“We’re killing the human race with technology…” —Tess
I look across the room at my daughter, her friends, my neighbors, strangers on the streets, society as a whole, and I’m perplexed. I remember the discussions of my parents. Those “things are not like they used to be” debates that as a teen, seemed to roll of my back like a distractive echo of static advice. There were no worries per my priorities. “I know what I’m doing” adolescent responses worked my reasoning, and as most youths would say, “I can handle it” were most frequent grounds in navigating the majority of my decisions and interactions.
Here I am, officially 53 on May 13th, reflecting on time past in regards to my path of life. I’ve lived the hip 70 walls phones (one phone line in my house), the first Sony Walkman ($150 worth of cassette jamming madness), thermal fax machines, and the classic of all classics, the 3-pound Motorola cell phone (it was like $1 a minute to use).
Heck, I even remember my father coming home with $800s of RCA VCR player/recorder. $800 in the eighties, now I think I can reason why we ate so much mac and cheese at our movie nights.
Yep, I was lucky. We had one of the first home movie experiences, and in front of 60 inches of three-lensed (and blurred) projection TV we welcomed the era of HBO, MTV and pirated recordings. Technology then, technology now, and speaking with my daughter I’m smacked squarely in the forehead with a duplicate mirror of teen myself… “I can handle it Dad!”
“We’re killing the human race with technology.” Tess suggests, and with pause of breath I must agree. We are all suspect. In hearing me write this, I am absolutely certain I am preaching to the choir. Yet still, tech is here to stay and no matter how hard we try to resist, its tentacles are irreversibly grasping us. The world is evolving. People are changing. Some for better, some for the worst. But undoubtedly, the evolution is here and in each of us there is cause to either rejoice or to fear our new ways of connecting and communicating.

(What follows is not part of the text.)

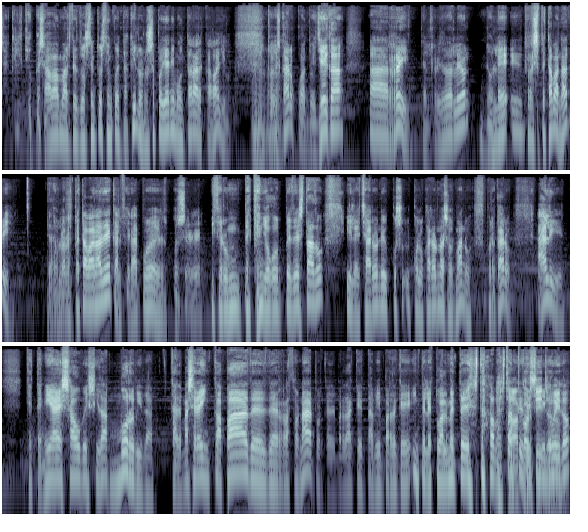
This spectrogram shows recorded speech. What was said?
sea, que el tío pesaba más de 250 kilos, no se podía ni montar al caballo. Entonces, claro. cuando llega a rey del Reino de León, no le eh, respetaba a nadie. Claro. No lo respetaba a nadie, que al final pues, pues eh, hicieron un pequeño golpe de Estado y le echaron y colocaron a su hermano. Pero claro, alguien que tenía esa obesidad mórbida, que además era incapaz de, de razonar, porque es verdad que también parece que intelectualmente estaba bastante cortito, disminuido,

“We are all guilty,” Tess compassionately pleas. Again my respiration relaxes in acceptance. She is right, and in her 20s I consider her wisdom a flowing well of rejuvenation. And as opposed to the failure of Ponce de León’s quest for the fountain of youth, I am forwarded in fulfilling the quest of Operation-365.
There truly are many who are embracing our purpose. A realization (through people like you and Tess), that although technology is here to stay, we do have the control, and responsibly, to appropriately disconnect.
To fully disconnect? Personally, I think it is an impossibility at this point of time, and to do so might even isolate us. Plus, with the media bombardment constantly at our doorsteps (virtual art, talking kiosks and the endless high-tech interfaces that are ever evolving) the way we interact is, and never will be the same as in the days of our youth, and I’m not talking only of my 5 decades of inhaling air. I look at my kid. Seems every year she is mercilessly affected by whatever the next online craze is. YouTube this and Instagram that. To ignore the messenger at the door is a feat that, unless relocating my family to a remote island to live of the jungle, is just, well, not sustainable.
So I write to make my voice heard. I make videos to let others be heard. I share what I know. I share what I hear. In a way, I guess I’m clinically addicted. The digital airwaves are just too powerful for me to resist. Perhaps I’m weak. Perhaps I’m justifying my addiction. Or perhaps I am pacifying the shift that this 365 enlightenment has brought upon my lifestyle. I don’t know? Maybe the answer will come to me when I finally grow up?
Yet as I look into the mirror of my reflection, I take a third inhalation of Oxygen. Here we are?
Tess my new friend, thanks for making us think.